### Available records:

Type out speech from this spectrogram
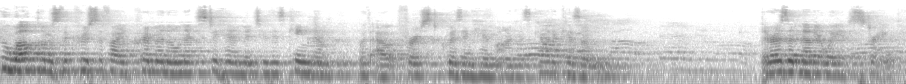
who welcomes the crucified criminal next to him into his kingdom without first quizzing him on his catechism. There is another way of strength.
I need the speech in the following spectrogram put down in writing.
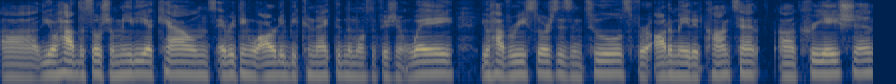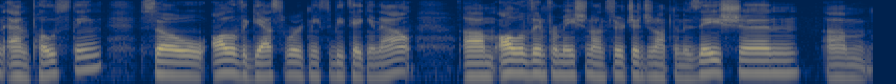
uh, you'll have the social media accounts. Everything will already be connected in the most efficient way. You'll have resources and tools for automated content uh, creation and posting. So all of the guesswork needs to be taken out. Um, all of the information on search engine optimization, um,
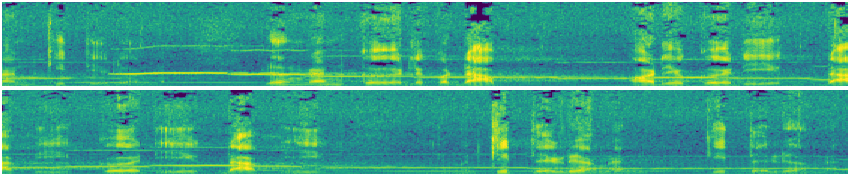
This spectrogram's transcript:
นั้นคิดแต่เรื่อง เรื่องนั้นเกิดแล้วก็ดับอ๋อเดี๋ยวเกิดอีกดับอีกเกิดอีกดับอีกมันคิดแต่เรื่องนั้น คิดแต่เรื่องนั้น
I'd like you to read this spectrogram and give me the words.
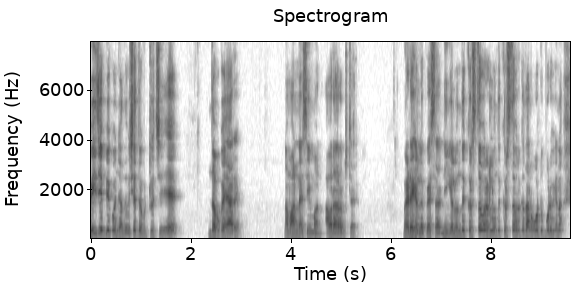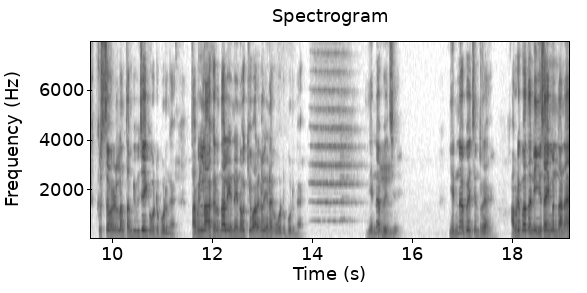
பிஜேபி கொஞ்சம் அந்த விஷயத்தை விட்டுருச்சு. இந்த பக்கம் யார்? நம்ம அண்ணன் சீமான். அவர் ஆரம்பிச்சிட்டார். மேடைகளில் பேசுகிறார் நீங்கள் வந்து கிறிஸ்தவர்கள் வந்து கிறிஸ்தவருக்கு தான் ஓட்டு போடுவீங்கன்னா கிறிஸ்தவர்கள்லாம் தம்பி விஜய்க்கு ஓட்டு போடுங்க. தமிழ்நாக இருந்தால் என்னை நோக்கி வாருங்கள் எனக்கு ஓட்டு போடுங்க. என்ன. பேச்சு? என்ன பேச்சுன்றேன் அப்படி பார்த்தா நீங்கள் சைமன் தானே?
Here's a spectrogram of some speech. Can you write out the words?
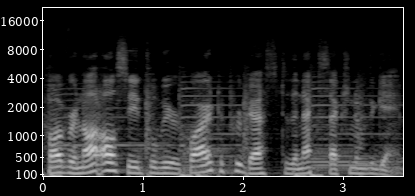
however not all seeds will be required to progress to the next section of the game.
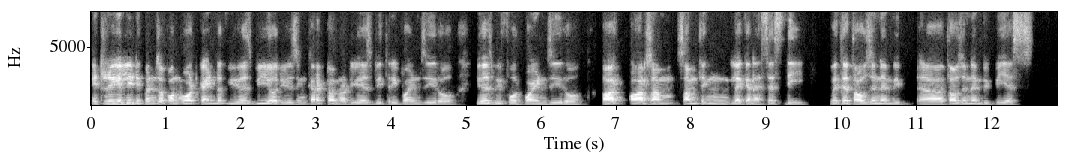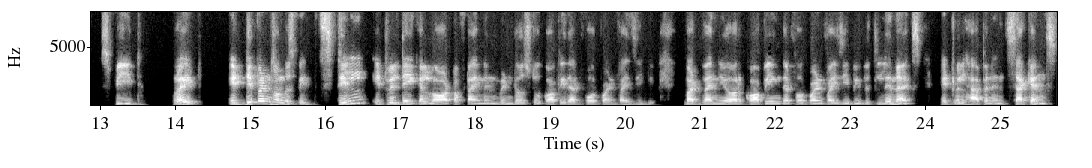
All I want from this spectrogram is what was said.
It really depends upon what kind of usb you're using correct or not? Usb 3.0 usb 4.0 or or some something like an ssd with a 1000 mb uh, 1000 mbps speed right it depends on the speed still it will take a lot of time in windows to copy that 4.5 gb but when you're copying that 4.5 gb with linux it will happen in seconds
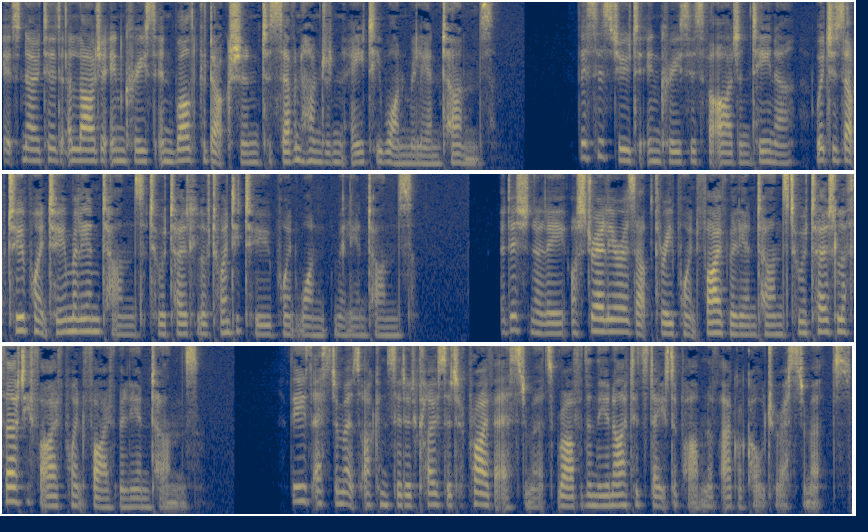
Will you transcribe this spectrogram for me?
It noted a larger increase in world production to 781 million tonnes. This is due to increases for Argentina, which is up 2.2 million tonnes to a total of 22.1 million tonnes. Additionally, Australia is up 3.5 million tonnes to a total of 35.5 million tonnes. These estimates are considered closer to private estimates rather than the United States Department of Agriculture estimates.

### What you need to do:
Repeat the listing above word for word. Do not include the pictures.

### Problem solution:
Type out speech from this spectrogram
who welcomes the crucified criminal next to him into his kingdom without first quizzing him on his catechism. There is another way of strength.
I need the speech in the following spectrogram put down in writing.
uh, you'll have the social media accounts. Everything will already be connected in the most efficient way. You'll have resources and tools for automated content uh, creation and posting. So all of the guesswork needs to be taken out. Um, all of the information on search engine optimization, um,
This spectrogram's transcript:
นั้นคิดแต่เรื่อง เรื่องนั้นเกิดแล้วก็ดับอ๋อเดี๋ยวเกิดอีกดับอีกเกิดอีกดับอีกมันคิดแต่เรื่องนั้น คิดแต่เรื่องนั้น
I'd like you to read this spectrogram and give me the words.
பிஜேபி கொஞ்சம் அந்த விஷயத்தை விட்டுருச்சு. இந்த பக்கம் யார்? நம்ம அண்ணன் சீமான். அவர் ஆரம்பிச்சிட்டார். மேடைகளில் பேசுகிறார் நீங்கள் வந்து கிறிஸ்தவர்கள் வந்து கிறிஸ்தவருக்கு தான் ஓட்டு போடுவீங்கன்னா கிறிஸ்தவர்கள்லாம் தம்பி விஜய்க்கு ஓட்டு போடுங்க. தமிழ்நாக இருந்தால் என்னை நோக்கி வாருங்கள் எனக்கு ஓட்டு போடுங்க. என்ன. பேச்சு? என்ன பேச்சுன்றேன் அப்படி பார்த்தா நீங்கள் சைமன் தானே?
Here's a spectrogram of some speech. Can you write out the words?
however not all seeds will be required to progress to the next section of the game.
All I want from this spectrogram is what was said.
It really depends upon what kind of usb you're using correct or not? Usb 3.0 usb 4.0 or or some something like an ssd with a 1000 mb uh, 1000 mbps speed right it depends on the speed still it will take a lot of time in windows to copy that 4.5 gb but when you're copying that 4.5 gb with linux it will happen in seconds
Will you transcribe this spectrogram for me?
It noted a larger increase in world production to 781 million tonnes. This is due to increases for Argentina, which is up 2.2 million tonnes to a total of 22.1 million tonnes. Additionally, Australia is up 3.5 million tonnes to a total of 35.5 million tonnes. These estimates are considered closer to private estimates rather than the United States Department of Agriculture estimates.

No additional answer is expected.